Arabic Arabic Chinese (Simplified) Chinese (Simplified) Dutch Dutch English English French French German German Italian Italian Portuguese Portuguese Russian Russian Spanish Spanish
| (844) 627-8267

Cyber expert reveals you are likely to be hacked on your birthday | #itsecurity | #infosec | #hacking | #aihp

Cyber security platform TitanHQ has revealed that you are more likely to be hacked on your birthday than on any other day of the year.

The cyber experts have done some digging to find out the most popular scams of the last year and are warning the public to be on the lookout for some less commonly known phishing scams. Here are some of the surprising ways that you could be targeted online – and how to prevent it from happening.

The Happy Birthday Email

Phishing emails usually harp on a message of urgency (i.e, your password is about to expire ) to rush users through a desired call to action before thinking about what they are really doing. However, another less commonly known approach is to hit them in a vulnerable moment in which they have their guard down.

In a new trend that exploits flattery, attackers send targeted victims an email on their birthday. These are no generic attacks as the attackers must actually know when your birthday is. The email contains a birthday greeting that invites the user to click on a link to see the e-birthday card that a loved one sent.
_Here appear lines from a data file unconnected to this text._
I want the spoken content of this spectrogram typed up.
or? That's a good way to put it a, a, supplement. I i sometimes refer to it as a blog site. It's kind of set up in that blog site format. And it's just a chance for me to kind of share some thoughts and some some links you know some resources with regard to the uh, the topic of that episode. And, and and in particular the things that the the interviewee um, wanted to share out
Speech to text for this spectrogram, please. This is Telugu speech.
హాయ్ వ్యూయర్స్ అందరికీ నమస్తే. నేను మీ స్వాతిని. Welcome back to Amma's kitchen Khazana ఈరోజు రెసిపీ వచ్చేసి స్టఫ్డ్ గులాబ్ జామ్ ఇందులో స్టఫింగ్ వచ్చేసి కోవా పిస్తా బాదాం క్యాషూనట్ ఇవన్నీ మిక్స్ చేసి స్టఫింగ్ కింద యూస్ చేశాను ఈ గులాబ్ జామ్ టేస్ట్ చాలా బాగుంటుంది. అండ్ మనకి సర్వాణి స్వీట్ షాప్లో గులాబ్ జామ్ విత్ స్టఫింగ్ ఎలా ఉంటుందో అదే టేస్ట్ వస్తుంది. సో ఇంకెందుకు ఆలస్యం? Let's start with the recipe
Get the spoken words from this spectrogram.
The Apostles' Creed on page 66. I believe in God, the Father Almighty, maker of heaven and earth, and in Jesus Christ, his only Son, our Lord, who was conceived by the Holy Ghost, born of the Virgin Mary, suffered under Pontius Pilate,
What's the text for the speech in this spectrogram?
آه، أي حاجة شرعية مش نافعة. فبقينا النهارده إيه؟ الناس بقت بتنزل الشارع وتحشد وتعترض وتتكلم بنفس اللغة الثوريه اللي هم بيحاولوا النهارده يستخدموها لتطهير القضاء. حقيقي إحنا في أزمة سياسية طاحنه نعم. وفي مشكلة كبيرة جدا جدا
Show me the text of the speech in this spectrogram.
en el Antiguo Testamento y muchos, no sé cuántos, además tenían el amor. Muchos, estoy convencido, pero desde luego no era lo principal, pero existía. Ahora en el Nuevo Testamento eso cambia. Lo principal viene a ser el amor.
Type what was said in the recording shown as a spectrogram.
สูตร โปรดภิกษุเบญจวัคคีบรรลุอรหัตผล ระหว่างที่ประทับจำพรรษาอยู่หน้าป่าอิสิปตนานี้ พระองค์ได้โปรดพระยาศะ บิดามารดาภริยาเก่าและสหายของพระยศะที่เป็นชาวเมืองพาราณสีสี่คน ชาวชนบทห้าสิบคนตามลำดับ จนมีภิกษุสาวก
Sometimes even going as far as to tell the victim they have an Amazon gift card waiting for them that someone purchased for their birthday. Of course, there is no e-card or voucher, just a weaponized malware payload such as ransomware that will now invade your network once it infiltrates your computer.

The Question Quiz Scam

Everyone loves to win, especially if it’s a contest that involves a prize. Recently, the Akamai Threat Research team uncovered an attack they call the “question quiz.” The targeted victim receives an email or Facebook Invite from a well-established brand asking them to participate in a quiz. Those who participate and complete the quiz are told they will receive a nice prize and end up scammed instead.

This attack was backed by an elaborate network of over 9,000 domains and subdomains. Each domain was only used for a short amount of time and then discarded before it could be properly classified as malicious. The attack also disguised the attacks using an array of content delivery network (CDN ) features.

The Google Contest Winner

With this scam, the victim receives an email announcing that they are the latest “Google Winner” as a way to thank you for being a loyal user of Google services. The email includes precise directions as to how to claim your prize which of course involves sharing your personal details with Google.

The letter also includes a link taking you to a fake Google site that requires you to log on with your Google credentials. While the criminals don’t steal any funds in this scam, they do walk away with your Google details, which people often use at many third-party sites, as well as personal information that can be used to validate your identity.

The MFA Attack

Multifactor authentication is highly recommended today for any resource site that requires login credentials, but don’t think that MFA is foolproof. Because of the increasing usage of MFA, cybercriminals are quickly developing ways around it.

During this phishing attack, a user usually clicks on a link that takes them to a website that is spoofing their bank’s webpage. The victim then inputs their credentials, which the attacker captures in real-time and immediately uses them. The attacker’s logon to the actual bank’s site initiates an MFA check which the user assumes was initiated by their own login attempt. A popup then appears on the spoofed page prompting the user to type in their MFA code. Once this is inputted, the attacker now gains complete access to the victims account and can change the MFA phone number if desired.

Meanwhile, TitanHQ is also urging people to be aware of some of the more common cyber ploys which involve:

The invoice scam: An email alerts you of an outstanding invoice from a known vendor and provides you with a link to pay the invoice. The link leads to a spoofed website and you type in your credentials, an attacker steals them and uses them to access funds.

The bank scam: Your bank or credit company emails you requesting that you update your personal information and payment information for their records with a link to a spoof site.

The tax scam: Then there is that dreaded email from the tax office alerting you that you owe money and are facing legal action if not paid in full within an allotted amount of time.

How to protect against New Scam Approaches

User education on identifying basic tell-tale signs of an attack

A combination of email filtering and web filtering

Applying a healthy amount of skepticism when replying to emails

Layer your company’s protection

Only accept communication from trusted sources

TitanHQ is a 20-year-old multi-award-winning cybersecurity business, that protects end users for over 8,500 businesses and 2,500 MSP partners. The secure platform protects your users from malware, ransomware, phishing, viruses, botnets, and other end user compromises. Most importantly, our products were built from the ground up for MSPs. We save MSPs support and engineering time by stopping problems at the source while also providing ideal products to sell in your technology stack.

Click Here For The Original Source.


National Cyber Security